A side room previously used for storage became home to the Nile monitor, Logan, a kind of lizard. Stationed at the edge of his large cage, Logan fixes his eyes on a couple of visitors, barely moving except for regular flicks of his long tongue to "taste" the air around the newcomers. White's tree frogs voice their own reaction in the corner: "Brrrrp. Brrrrrp."
They seem comfortable, each in their separate indoor habitats, as do the albino Burmese python Sunshine; a standard Burmese python named Del Shannon; the giant boa constrictor Pretty Girl; a sand boa; a Nelson's milk snake; a South American horned frog, Jabba; two blue-tongued skinks; two leopard geckos; two scorpions; and several other creatures. The room temperature is kept at an average of 80 to 85 degrees, plus auxiliary heating for individual cages if the animal within needs it.
A wet bar in the main room is now where frozen rats are thawed on a heating pad to satisfy the appetites of Seitz's pythons, boas and some of the other carnivores.
Seitz lives in the upper two stories with her mother, Marilyn Seitz, two elderly cats and a dog. The Reptiles Alive! collection lives only in the walk-out basement. Certain turtles are permitted to roam around a closed-in portion of the large sloping yard, which is surrounded by a stockade fence.
Some are there for the rest of their lives, others until they are ready to be returned to the wild.
"Most of the time people don't want these animals because they're just not very good pets," Seitz said. Others were rescued from the wild and brought to Reptiles Alive! to be cared for.

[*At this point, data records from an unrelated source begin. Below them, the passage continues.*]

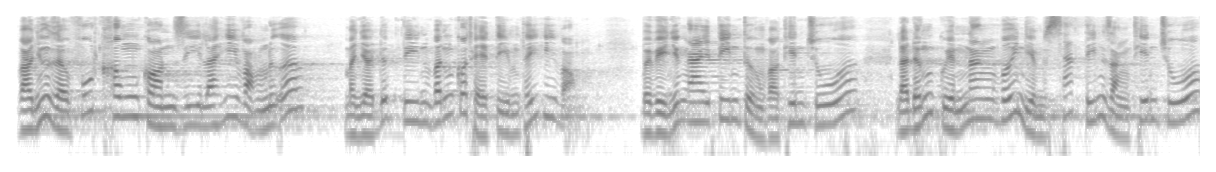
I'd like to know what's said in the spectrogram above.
Vào những giờ phút không còn gì là hy vọng nữa, mà nhờ đức tin vẫn có thể tìm thấy hy vọng. Bởi vì những ai tin tưởng vào Thiên Chúa là đấng quyền năng với niềm xác tín rằng Thiên Chúa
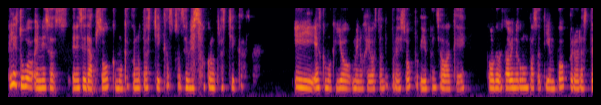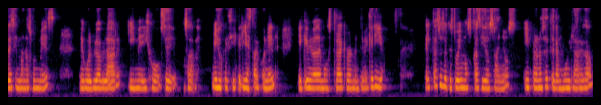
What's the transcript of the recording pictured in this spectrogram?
él estuvo en esas, en ese lapso como que con otras chicas, o sea, se besó con otras chicas. Y es como que yo me enojé bastante por eso, porque yo pensaba que como que me estaba viendo como un pasatiempo, pero a las tres semanas, un mes, me volvió a hablar y me dijo, se, o sea, me dijo que sí quería estar con él y que me iba a demostrar que realmente me quería. El caso es que estuvimos casi dos años y para no hacértela muy larga,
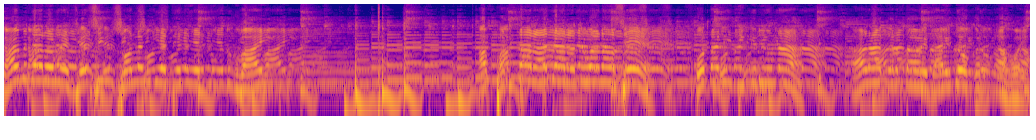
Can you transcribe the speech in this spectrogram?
કામદારોને જયસિંહ સોલંકીએ તેથી એટલું કીધું ભાઈ, આ ફરતા રાજા રજવાડા છે. પોતાની દીકરીઓના આણા કરતા હોય ડાયડો કરતા હોય.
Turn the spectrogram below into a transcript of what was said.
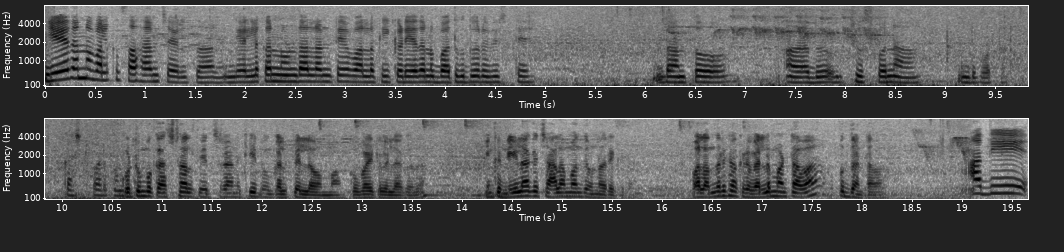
ఏదన్నా వాళ్ళకి సహాయం చేయాలి సార్. ఇంకా ఎల్లకన్నా ఉండాలంటే వాళ్ళకి ఇక్కడ ఏదన్నా బతుకు దూరవిస్తే దాంతో అది చూసుకొని ఉండిపోతారు. కష్టపడుకుంటారు. కుటుంబ కష్టాలు తీర్చడానికి నువ్వు గల్ఫ్ వెళ్ళావమ్మా. కువైట్ వెళ్ళావు కదా. ఇంకా నీలాగా చాలా మంది ఉన్నారు ఇక్కడ. వాళ్ళందరికీ అక్కడ వెళ్ళమంటావా? వద్దంటావా? అది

Logan, named after the "X-Men" character also known as Wolverine, because of his inch-long claws, was found on a bird feeder in Waynesboro, Va., in October 2000. The resident who discovered him thought he might be an endangered Komodo dragon, the largest lizard in the world, which has a potentially dangerous bacteria-laden bite.
But Logan is in no way dangerous. With his velociraptor-type claws, he is "not a hands-on animal," Seitz said, but he is "absurdly tame."

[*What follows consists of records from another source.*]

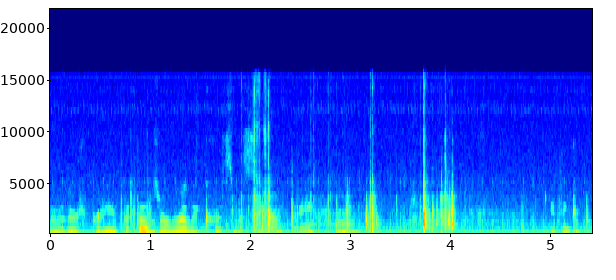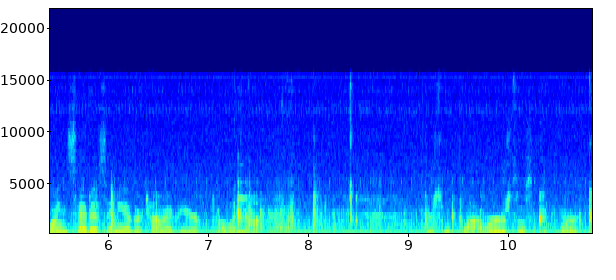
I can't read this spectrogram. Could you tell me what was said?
Oh, there's pretty, but those are really Christmassy, aren't they? Hmm. You think a poinsettia is any other time of year? Probably not. Here's some flowers. Those could work.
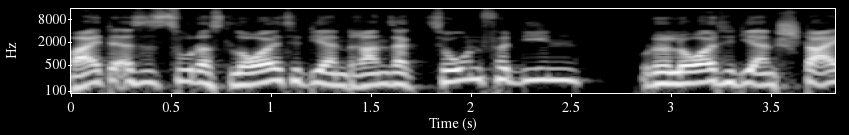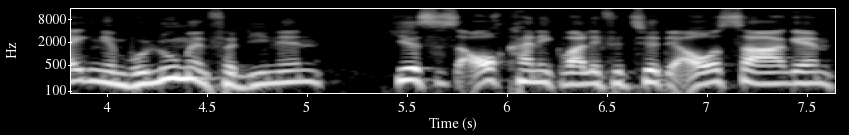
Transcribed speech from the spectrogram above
Weiter ist es so, dass Leute, die an Transaktionen verdienen oder Leute, die an steigendem Volumen verdienen, hier ist es auch keine qualifizierte Aussage,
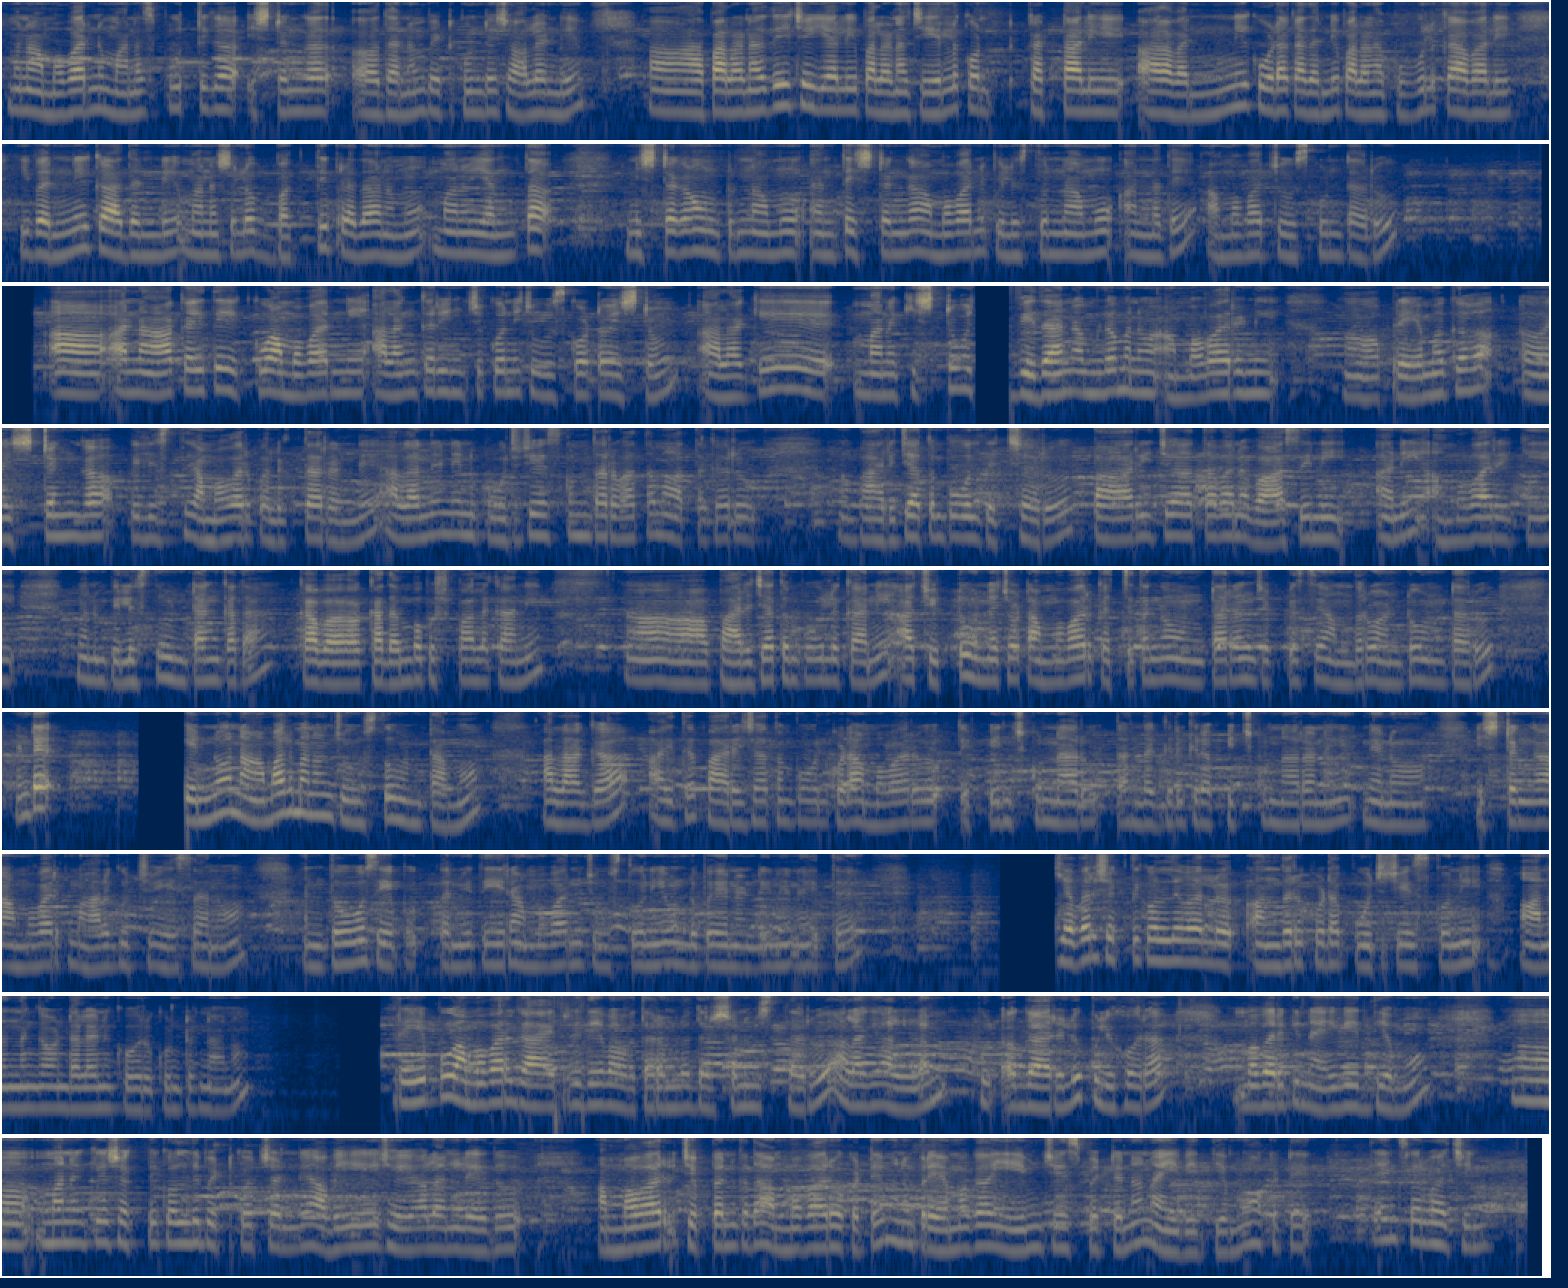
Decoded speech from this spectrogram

Reptiles Alive! took in Logan, of unknown age but "at least 10 years old" and at four feet long still growing, put him in a legally mandated three-month quarantine and has been caring for him ever since, noting his feeding, bathing and behavior on the same kind of "cage card" kept for each of the creatures -- except the cockroaches and slugs, which are monitored as a group.
"The problem with these exotic animals, whether they're tarantulas, lizards or snakes, is they're very difficult to really take care of unless you know exactly what their needs are," Seitz said. "You just can't take them out of the cage. You can't play with them. They're not a lot of fun. They're a lot of work and a lot of money."
Paperwork is a sizable portion of the workload at Reptiles Alive!. "The law doesn't necessarily require the specific record-keeping that we have," Seitz said, but the staff must note each animal's type, where Reptiles Alive! acquired it, and the animal's disposition. The Virginia Department of Game and Inland Fisheries requires an annual report on the collection.
And, amid the routine tasks, Seitz said Reptiles Alive! needs to keep its image up-to-date. "I'm never comfortable," she said. The exotic appeal of reptiles isn't in itself enough to bank on year after year. These days, she's developing at least two more shows, including one called Ecosystems Alive!, tailored specifically to the Virginia Standards of Learning tests.
A variety of approaches is key to success, said Michael Shwedick, 50, of Anne Arundel County, who travels around the country with his Reptile World program (www.reptileworld.org). Beyond that basic strategy, word of mouth is critical. "Ninety percent of my work is referrals," he said.
Like Seitz, Shwedick said he has programs for all ages. But the key audience will remain the children, he said, namely "kids who hear only one thing about the woods, and that's that you don't go there alone."
Hodnett agreed. "If these or other shows are able to expose young children [to wild animals], then they're less inclined to take on the values of their parents -- which are probably to kill every one of them that you see."